The catalysts for developing a RMP for Spring Grove Dam include the following:

  • To safeguard the primary objective of the dam, which is to form part of a transfer scheme that augments water supply to the Mgeni System;

  • To manage potential conflict between use and users;

  • To evaluate and harness the potential for utilising the dam for recreational and economic reasons, against core principles underlying sustainability and equity;

  • To prevent threats to the water resource posed by lack of management and/or uncontrolled development and use;

  • To facilitate a balanced appraisal of public and private aspirations for the use of the dam;

  • To protect the rights of the surrounding affected community and promoting stewardship for the dam and state-owned land;

  • To investigate the use of the dam through a formal process in light of the various encumbrances such as access, minimal shoreline area, surrounding private land, fluctuating water levels, etc.; and

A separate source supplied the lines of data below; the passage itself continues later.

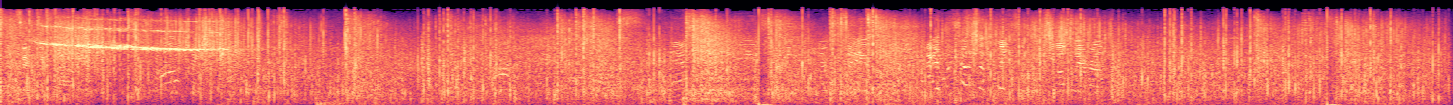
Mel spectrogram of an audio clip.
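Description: Fireworks crackle and pop in dense bursts.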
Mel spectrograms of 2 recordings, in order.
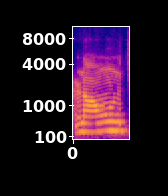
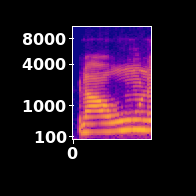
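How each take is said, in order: First: The u vowel is said short. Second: The u vowel is held long. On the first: The speaker calls it wrong. "ऊ में छोटी की मात्रा उच्चारित हुई" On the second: The speaker calls it right. "णाउण नहीं होके"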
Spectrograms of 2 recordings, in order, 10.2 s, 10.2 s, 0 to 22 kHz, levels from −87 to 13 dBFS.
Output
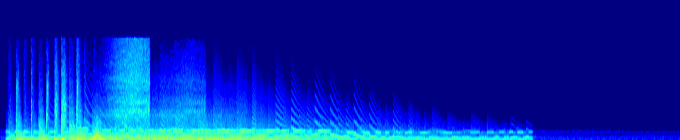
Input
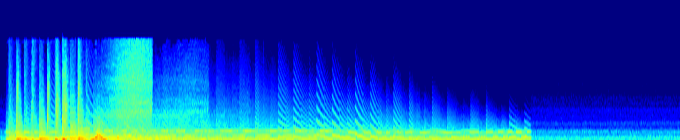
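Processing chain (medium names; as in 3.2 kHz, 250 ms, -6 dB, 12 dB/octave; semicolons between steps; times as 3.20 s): Doppler pass-by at 3.20 s, 6 m/s, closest 4.9 m; de-hum 95.81 Hz, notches 32; trim -6 dB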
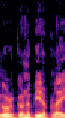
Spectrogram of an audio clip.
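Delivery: put-on Cuban-accented speech. Retelling what the man who ran Stage Door told him: Jack Romano's Cuban accent. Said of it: "he said in his Cuban accent".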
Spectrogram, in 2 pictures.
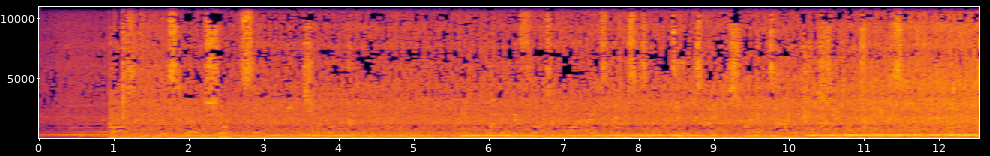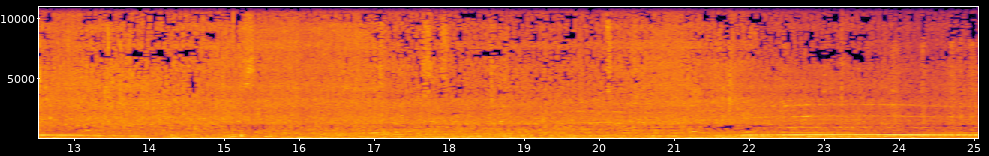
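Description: Tyres splash and churn through shallow rushing water.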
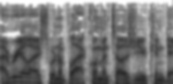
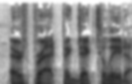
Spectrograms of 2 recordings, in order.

  • To establish the institutional structure for the future management of the dam and state land.


Unlike most other RMPs that were previously developed for national dams, this management plan is for a new dam (impoundment underway at the time when this report was being developed). The RMP for Spring Grove Dam is thus more centred on preventative and proactive management and application of best practices, as opposed to dealing with historic problems.

The phases of the RMP development process is shown below: